Task to carry out:
Quote the lines below exactly, from the one that holds "From the spectrogram" through the final line of the records, and only those.

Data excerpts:
Content starts

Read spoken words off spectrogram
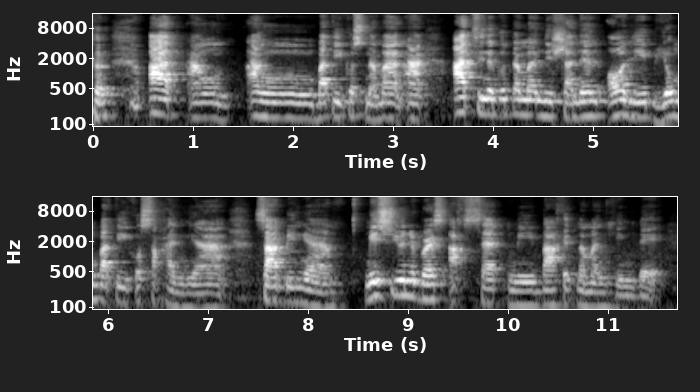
at ang ang batikos naman, ah, at sinagot naman ni Chanel Olive yung batikos sa kanya. Sabi niya, Miss Universe accept me, bakit naman hindi?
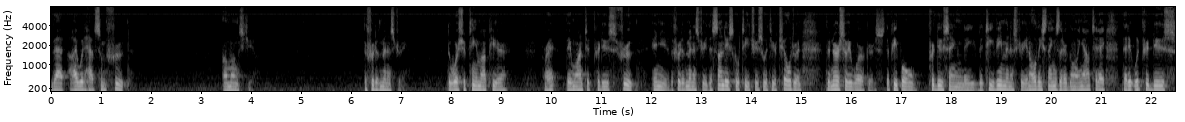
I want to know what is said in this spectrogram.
that I would have some fruit amongst you. The fruit of ministry. The worship team up here, right? They want to produce fruit in you, the fruit of ministry. The Sunday school teachers with your children, the nursery workers, the people producing the, the TV ministry, and all these things that are going out today, that it would produce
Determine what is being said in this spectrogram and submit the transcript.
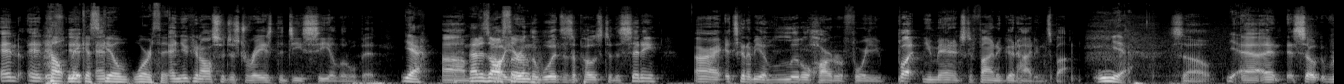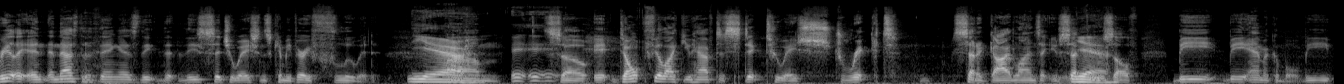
And it, help it- make a and- skill worth it. And you can also just raise the DC a little bit. yeah, Um, that is oh, also you're in the woods as opposed to the city. All right, it's going to be a little harder for you, but you managed to find a good hiding spot. yeah. So yeah, and so really, and, and that's the thing is the, the these situations can be very fluid. Yeah. Um, It- it- so it don't feel like you have to stick to a strict set of guidelines that you set Yeah. for yourself. be be amicable, be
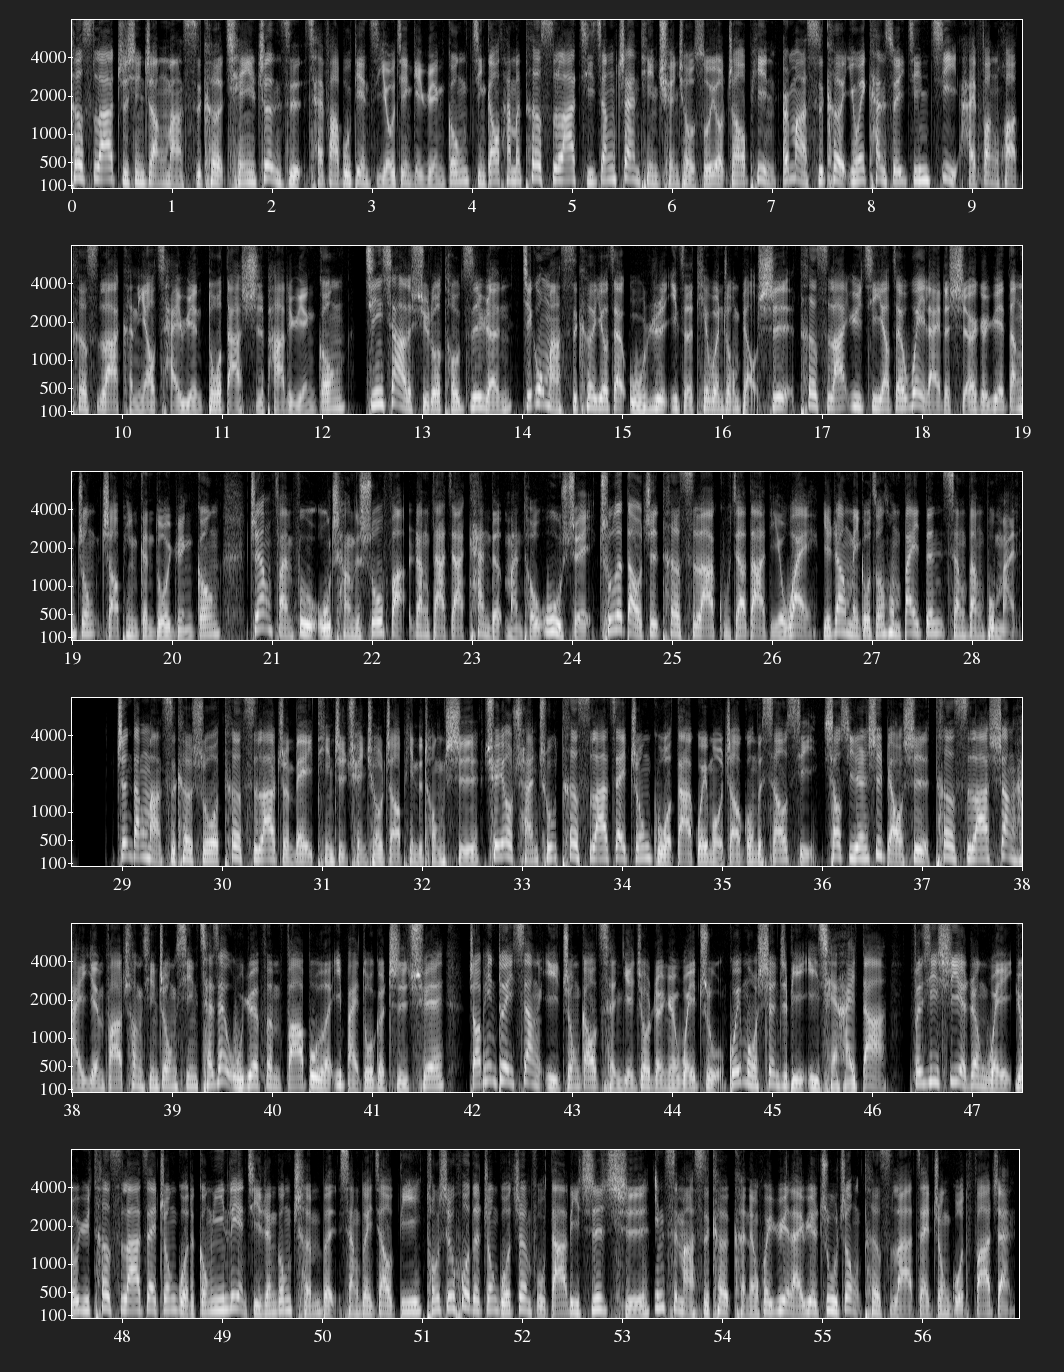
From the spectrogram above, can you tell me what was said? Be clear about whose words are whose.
Speaker 1: 特斯拉执行长马斯克前一阵子才发布电子邮件给员工，警告他们特斯拉即将暂停全球所有招聘。而马斯克因为看衰经济，还放话特斯拉可能要裁员多达十趴的员工，惊吓了许多投资人。结果马斯克又在五日一则贴文中表示，特斯拉预计要在未来的十二个月当中招聘更多员工。这样反复无常的说法，让大家看得满头雾水。除了导致特斯拉股价大跌外，也让美国总统拜登相当不满。正当马斯克说特斯拉准备停止全球招聘的同时，却又传出特斯拉在中国大规模招工的消息。消息人士表示，特斯拉上海研发创新中心才在五月份发布了一百多个职缺，招聘对象以中高层研究人员为主，规模甚至比以前还大。分析师也认为，由于特斯拉在中国的供应链及人工成本相对较低，同时获得中国政府大力支持，因此马斯克可能会越来越注重特斯拉在中国的发展。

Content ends

Exercise result:
From the spectrogram above, can you tell me what was said? Be clear about whose words are whose.
Speaker 1: 特斯拉执行长马斯克前一阵子才发布电子邮件给员工，警告他们特斯拉即将暂停全球所有招聘。而马斯克因为看衰经济，还放话特斯拉可能要裁员多达十趴的员工，惊吓了许多投资人。结果马斯克又在五日一则贴文中表示，特斯拉预计要在未来的十二个月当中招聘更多员工。这样反复无常的说法，让大家看得满头雾水。除了导致特斯拉股价大跌外，也让美国总统拜登相当不满。正当马斯克说特斯拉准备停止全球招聘的同时，却又传出特斯拉在中国大规模招工的消息。消息人士表示，特斯拉上海研发创新中心才在五月份发布了一百多个职缺，招聘对象以中高层研究人员为主，规模甚至比以前还大。分析师也认为，由于特斯拉在中国的供应链及人工成本相对较低，同时获得中国政府大力支持，因此马斯克可能会越来越注重特斯拉在中国的发展。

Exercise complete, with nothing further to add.